Germany and France agree to back IMF aid for Greece
GERMANY and France have agreed to back International Monetary Fund (IMF) aid for Greece, a German finance ministry official said yesterday, signalling a joint position after weeks of dispute over how to resolve the Greek crisis.
The euro region's two biggest economies are now pulling together before a two-day EU summit in Brussels that will begin tomorrow.
Greece has pressed the EU to make specific commitments on aid in order to help reduce its borrowing costs.
Conflicting signals before the EU summit triggered three days of declines in Greek debt that drove the yield on 10-year bonds to 6.44pc yesterday, the highest since February 25.
"The German government is on the right track in pursuing close co-operation with France to help Greece help itself," Volker Wissing, chairman of the German parliament's finance committee, told reporters in Berlin.
Earlier yesterday, another German official ruled out stand-alone EU aid in the absence of a substantial IMF contribution.
Germany also wants to rewrite EU treaties in order to stiffen sanctions against countries that flout deficit limits, said the official, who was speaking on condition of anonymity.
Greece has warned in recent weeks that it may have to ask the IMF for financial aid -- which would be an embarrassing setback for European political union -- if it does not get any concrete support from EU leaders at Thursday's summit.
IMF involvement has become a divisive issue.
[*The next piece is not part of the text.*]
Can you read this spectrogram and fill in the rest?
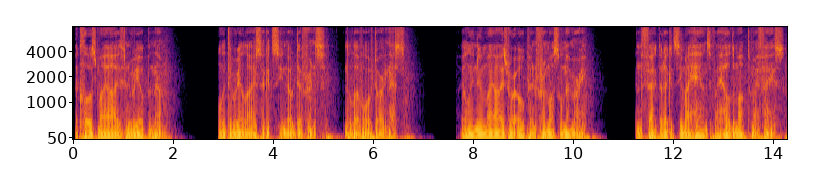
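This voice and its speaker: A man narrating a scripted horror story in the first person, with a measured, ominous, dramatic delivery. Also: low voice, fairly even intonation, gravelly. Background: dark background music.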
It is supported by a German government that is adamantly against giving money to Greece and opposed by EU officials, who would like an internal solution.
Yesterday, however, a Greek official played down the threat.
"The IMF is one of many options which we have put to one side. We are in Europe, we want to stay there and we will stay there," said George Petalotis, a Greek government spokesman.
In Berlin, a German government official said several EU countries -- who are supporting Germany's tough line -- now appeared to be unopposed to IMF involvement in providing financial support.
The Greek government has said that unless it can borrow at more reasonable rates, it might have to turn to the IMF for help. It has also said that the outcome of the EU summit in Brussels will be crucial.
Athens is seeking details of a plan for help, should it become necessary, to convince markets it will not be allowed to default.
Such a blueprint could boost market confidence and reduce Greece's borrowing costs.
Greece's finance minister George Papaconstantinou also said he looked forward to a "positive outcome" in Brussels, but added: "Regardless of this outcome, Greece will be totally able to continue borrowing without difficulty . . . Greece is not coming to this debate as a beggar."
Greece has ordered major spending cuts and an overhaul of the tax system, promising to slash its budget deficit from an estimated 12.7pc of economic output in 2009 to 8.7 pc in 2010.
Greek bonds rallied yesterday. The 10-year yield dropped to 6.32pc, which is still more than double the yield on Germany's 10-year notes.